Brendan Koerner has tapped into a fascinating piece of US history – what he calls the “golden age of hijacking” on US planes. Hundreds of planes were hijacked in America in the late 1960′s and the early 1970′s, and many planes were hijacked on the same day by coincidence. Koerner paints the picture of a time totally opposite of flight today. There was little security at airports, there were no bag checks, and passengers could pay for their flight after they boarded. In our post-9/11 world, envisioning this former era is near impossible.
The story here focuses on Roger Holder and Cathy Kerkow, a pair of skyjackers who committed the longest hijacking in American history. I felt the details of their specific story sometimes dragged here – Koerner spends a lot of time covering their pre- hijacking and post-hijacking lives. I began to lose interest with all the meandering details – other than the fact that they hijacked a plane, I’m not sure if either of these people lived a life remarkable enough to write about.
Where The Skies Belong to Us shines in its portrayal of this Mad-Max-in-the-sky time period. The sheer number of successful skyjackings from the 1960′s and 1970′s are astonishing. The young flight industry’s attempts to deal with security on planes while also rushing to accommodate the demands of each plane hijacking are almost humorous. The naivety here is remarkable – at one point, the head of the FAA discuss the impossibility of searching each passenger pre-flight. I found the variety of skyjackers and their motives to be more interesting than the specific story of Holder and Kerkow. There were a variety of reasons people skyjacked, and a huge spread of types of people involved, and many of the skyjacking plans were simple and poorly executed (yet often successful). As with the best non-fiction today, this story is too bizarre to make up.
The story was compelling both in and of itself and as told by the author. The fact that it was non-fiction underscored the importance of the story. Jovan is portrayed in a very real and human way and his story is made all the more scary in how the system can fall down.

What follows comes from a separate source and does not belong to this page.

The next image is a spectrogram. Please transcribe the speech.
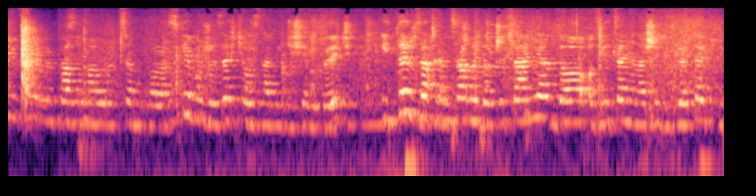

Laura as author and narrator brings a vibrancy to the story. Her relationship with the experience is conveyed subtly and does not overpower the story/narration but does suffuse it with a sense of her own point of view and urgency.